Sales POP - Purveyors of Propserity
TV Webinars / Sales Management / Apr 28, 2015 / Posted by Andy Rudin / 4416

Webinar: Sales and Revenue Risk with Andy Rudin


The Advantage of Uncertainty

The words uncertainty and risk can sound daunting. But, there is a way to demystify this scary topic and help people understood that uncertainty can be understood and approached. Risk management can give organizations a critical advantage over companies that ignore it, and avoid getting blindsided by situations that could be have been anticipated, managed, or mitigated. There are dozens of emerging tools and techniques for sales organizations to better understand uncertainty and risk, and use these for revenue planning. Andy Rudin and John Golden discuss sales and revenue risk in this expert sales webinar.

Embracing Uncertainty:

The automatic reaction for many sales organizations is to sweep uncertainty under the rug. But, rather than trying to ignore it, put it to work! Effective risk management is about knowing the risks that you face, prioritizing them, and then having the will to address them. This process begins with 6 key steps to embracing uncertainty and putting it to work for your company.

Step 1:

Start with a deterministic statement. A template for a deterministic statement might look like: “Our [name of goal] for [period of time] is [quantity]. A more specific example would be: “Our revenue goal for the fiscal year of 2016 is $35 million dollars.” This is something that most people should be familiar with, as all companies set this as a goal for their organization and sales team.

Step 2:

The second step is to identify areas of concern. What jeopardizes the outcome? What issues or challenges could stop you or your team in being successful? When you go over the things you’re most concerned about, it’s important to bring in your entire team, and have a collaborative discussion. Some of the most common worries of sales employees include: we might not get enough leads, our product might not be available when a customer requires it, we might not be able to sell at our list price, the sales team might not be able to engage with prospects, our average proposal value might be too low, the exchange rate for our exports might not be favorable, too few opportunities might reach the proposal stage, or that the brand might take a hit if an employee does something stupid on social media.

Step 3:

Third, prioritize your areas of concern. Whatever it is, you can prioritize it by most serious, to least. For example, not getting enough leads might be your first, most concerning priority. The average proposal value might be an area of note, but if it doesn’t rank high enough on the priority list, it may not be the task to immediately focus on.

Step 4:
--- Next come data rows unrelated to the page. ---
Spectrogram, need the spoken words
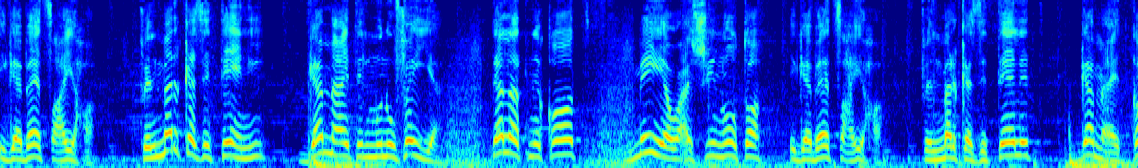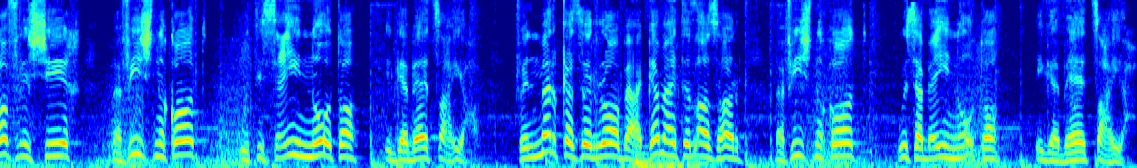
إجابات صحيحة. في المركز الثاني جامعة المنوفية. ثلاث نقاط 120 نقطة إجابات صحيحة. في المركز الثالث جامعة كفر الشيخ. مفيش نقاط و90 نقطة إجابات صحيحة. في المركز الرابع جامعة الأزهر. مفيش نقاط و70 نقطة إجابات صحيحة.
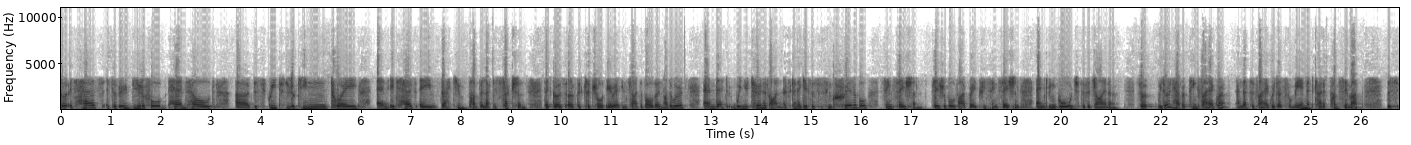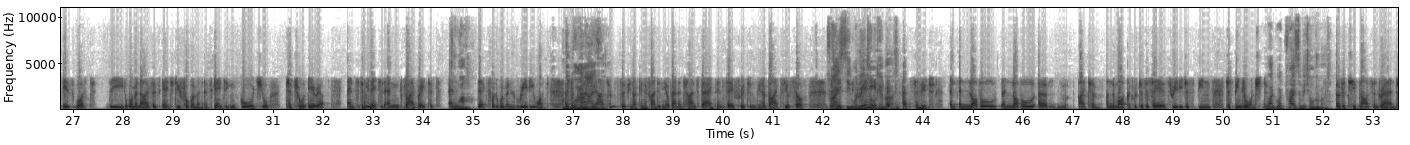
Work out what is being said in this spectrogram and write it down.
So it has, it's a very beautiful, handheld, uh, discreet looking toy, and it has a vacuum pump, like a suction, that goes over the clitoral area, inside the vulva, in other words, and that when you turn it on, it's going to give this, this incredible sensation, pleasurable vibratory sensation, and engorge the vagina. So we don't have a pink Viagra, and that's what Viagra does for men. It kind of pumps them up. This is what the womanizer is going to do for women. It's going to engorge your clitoral area and stimulate it and vibrate it. And Wow. that's what women really want. The it's a womanizer. pricey item, so if you're not going to find it in your Valentine's bag, then save for it and you know buy it for yourself. Pricey, what are you talking about? An absolute, an, a novel, a novel um, item on the market, which, as I say, has really just been just been launched. What what price are we talking about? Over two thousand rand.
For each of these priorities, take a view on a related process. If your concern is that you won’t get enough leads, the related process might be getting qualified leads from the marketing department. If you’re worried about the sales team getting enough engagement with prospects, look at the number of face-to-face appointments they have with clients. Fears of too few opportunities reaching the proposal stage can be deeper explored by considering the number of proposals that were generated. There are usually multiple related processes for each concern, but these examples highlight how to look deeper at your expected problem areas.

Step 5:
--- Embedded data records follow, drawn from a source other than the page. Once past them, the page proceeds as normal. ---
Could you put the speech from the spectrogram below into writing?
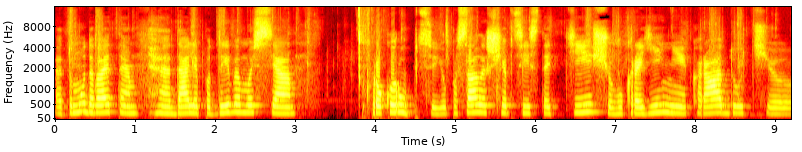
Е, Тому давайте е, далі подивимося. Про корупцію писали ще в цій статті, що в Україні крадуть е,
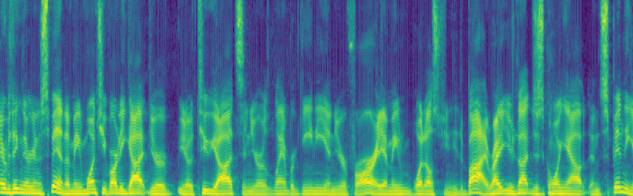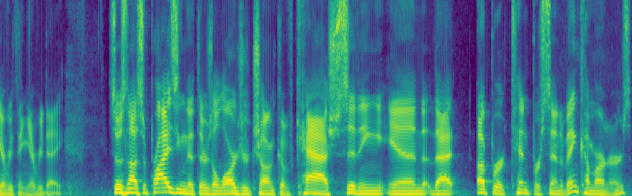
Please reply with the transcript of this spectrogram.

Determine the “worst case,” “most likely,” and “best case” scenarios for the processes created in step 4. For example, if your revenue goal is $35 million, you might estimate that the worst case scenario is around $18 million, the most likely scenario is $32 million, and the best case is that your company will earn $40 million. You can also predict values for each individual processes. Going back to the example of the number of qualified leads received from marketing, the worst case scenario could be 3,600, the most likely outcome is 4,000, and the best case scenario is 6,000.

Step 6:

For every minimum value, explain why it’s not possible to achieve a result that is lower. For every maximum value, explain why it’s not possible to a achieve a result that’s higher. This is a very important step because it helps managers understand volatility. In general, variables with lower volatility are considered less risky, and vice versa for variables with higher volatility. It gives more information on the range of possible outcomes, which allows sales managers to make predictions on which concerns and processes to tighten up and focus on.

For more information on how understanding risk and using it to your advantage, watch the entire expert sales webinar.

About our Host:

John is the Amazon bestselling author of Winning the Battle for Sales: Lessons on Closing Every Deal from the World’s Greatest Military Victories and Social Upheaval: How to Win at Social Selling. A globally acknowledged Sales & Marketing thought leader, speaker, and strategist. He is CSMO at Pipeliner CRM. In his spare time, John is an avid Martial Artist.

About Author

Andrew (Andy) Rudin serves as Managing Principal of Contrary Domino, Inc., and helps B2B companies identify, assess, and manage a broad spectrum of revenue risks. He has a successful background as a technology sales strategist, marketer, account executive, and product manager.


This website uses cookies. By continuing to use this website you are giving consent to cookies being used. For information on cookies and how you can disable them, visit our privacy and cookie policy.